It’s staggering how much time they [patients] spend alone. There’s a potential connection here. Isolation and boredom is one thing. If we tackle the boredom, we tackle the sedentary behaviour, there is a link, and we will solve the social isolation. Enabling nurses to be the coach for getting people up, and there’s definitely an educational aspect.
Creative and sustainable solutions
Our study shows that reducing sedentary behaviour in hospitals is often complex and there are important roles for nurse leaders and organisations in working together on creative and sustainable solutions.
Teach us to live that we may dread;
unnecessary time in bed.
Get people up and we may save;
patients from an early grave.
Breanne Kunstler is a practising physiotherapist and co-lead of the Physiotherapists for Physical Activity group, which advises the Australian Physiotherapy Association on physical activity matters.
Christina Ekegren is co-lead of the Physiotherapists for Physical Activity group, which advises the Australian Physiotherapy Association on physical activity matters. She has received funding from the National Health and Medical Research Council (NHMRC).
Nicole Freene is a physiotherapy academic-clinician and founding member and cardiorespiratory lead of the Physiotherapists for Physical Activity group.
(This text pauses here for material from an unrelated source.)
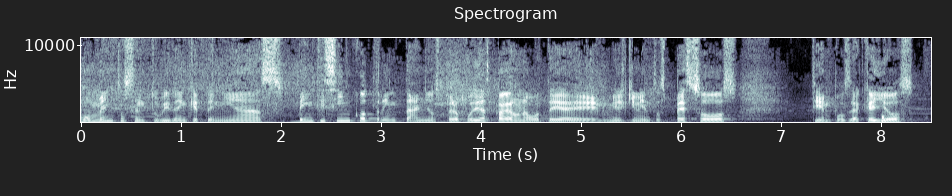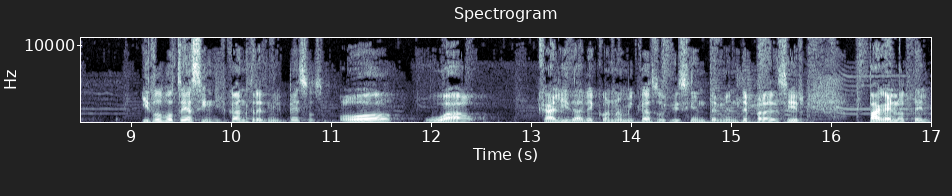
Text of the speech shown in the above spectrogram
momentos en tu vida en que tenías 25, 30 años, pero podías pagar una botella de 1500 pesos, tiempos de aquellos, y dos botellas significaban 3000 pesos. Oh, wow. Calidad económica suficientemente para decir, paga el hotel,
She has received funding from the Medical Research Future Fund.
Virginia Plummer was a past staff member at Peninsula Health where some of the data was collected.
Danny Hills and Tracy Robinson do not work for, consult, own shares in or receive funding from any company or organisation that would benefit from this article, and have disclosed no relevant affiliations beyond their academic appointment.